“We need to make sure that folks in Harlem are able to stay in Harlem,” he said. “I have a lot of friends who have gone to Atlanta, they’ve gone to Long Island, they’ve gone to Los Angeles.” 

Jordan Wright’s years serving in the local community board and being a son of Harlem have translated to a healthy campaign war chest. January campaign filings show Wright had raised about $60,000, nearly five times more than the less than $12,000 that Clennon had amassed.

A crowded field

Clennon isn’t the only figure the Wrights have to worry about. Craig Schley, a contracted lawyer with the U.S. Department of Justice, has taken on the political machine before and won. In the latest race, Schley’s candidacy was challenged by Jordan Wright in a series of attempts. 

“The Assembly seat, the position I’m running for, is not owned by anyone. It’s not owned by a family, and you cannot bequeath this to someone and no one in that family can inherit it,” Schley said. “It belongs to the people.”

Schley seeks to make Harlem a livable place by introducing a bill in Albany that would not factor Area Median Income when attracting existing residents to new housing opportunities in a neighborhood. Schley also wants to encourage a greater presence for film and TV companies specifically in Harlem as a way of generating economic development. 

There’s also Shana Harmongoff, a candidate who once worked for Brian Benjamin, the former state senator and lieutenant governor. She’s running on a platform to boost mental health, advocate for seniors and promote the small business sector. While she is staying mostly above the political fray, she cast Jordan Wright’s actions in removing Clennon from the ballot as “unethical.” Part of her strategy to build her base involves registering residents to vote and courting the senior voting bloc.

Turnout could be a deciding factor in the race. Given the paltry participation rate in primary elections, every vote will matter. Ortega thinks that the Dominican vote in Hamilton Heights will be an integral swing vote commanded by Espaillat. The congressman has not taken an official position on the race yet, though he did hold a candidates forum at a Harlem restaurant in February. Jordan Wright, who had not yet officially declared his candidacy, did not attend.

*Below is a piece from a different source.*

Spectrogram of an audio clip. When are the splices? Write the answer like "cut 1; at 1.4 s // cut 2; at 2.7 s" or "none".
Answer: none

The only Latina candidate in the race is Maria Ordoñez, a state committeewoman for the 70th Assembly District. But she may be too far to the left to win Espaillat’s backing. Ordoñez is the race’s leading progressive candidate, who seeks to stymie the wave of gentrification engulfing Harlem by pushing for the construction of affordable housing and tenants’ rights. On her agenda is also the need to improve healthcare access and promote a bottom-up democratic process among civic institutions.

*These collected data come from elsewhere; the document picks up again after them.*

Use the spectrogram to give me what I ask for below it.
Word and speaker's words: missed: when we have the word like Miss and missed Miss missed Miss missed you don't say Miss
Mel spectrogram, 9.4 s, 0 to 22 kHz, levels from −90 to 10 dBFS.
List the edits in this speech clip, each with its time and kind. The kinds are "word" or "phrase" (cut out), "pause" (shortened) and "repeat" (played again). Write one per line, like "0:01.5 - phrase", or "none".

Ordoñez and Wright have something in common: each mounted a challenge to Clennon’s campaign. But that’s about the only common ground they share. She and Clennon share the same message of a Harlem establishment that’s forgotten about the electorate. That’s evident, she says, in the Wrights’ form of politicking. 

“Every single time in every election in Harlem, it is about a power grab and keeping it in the family, right? And it's pretty clear that's what's happening with Jordan,” she said. “And it's really wrong, right? Because he’s just trying to build some sort of like the lineage, right? Like he were a king in Harlem. And that's not how politics works. That's not how democracy works.”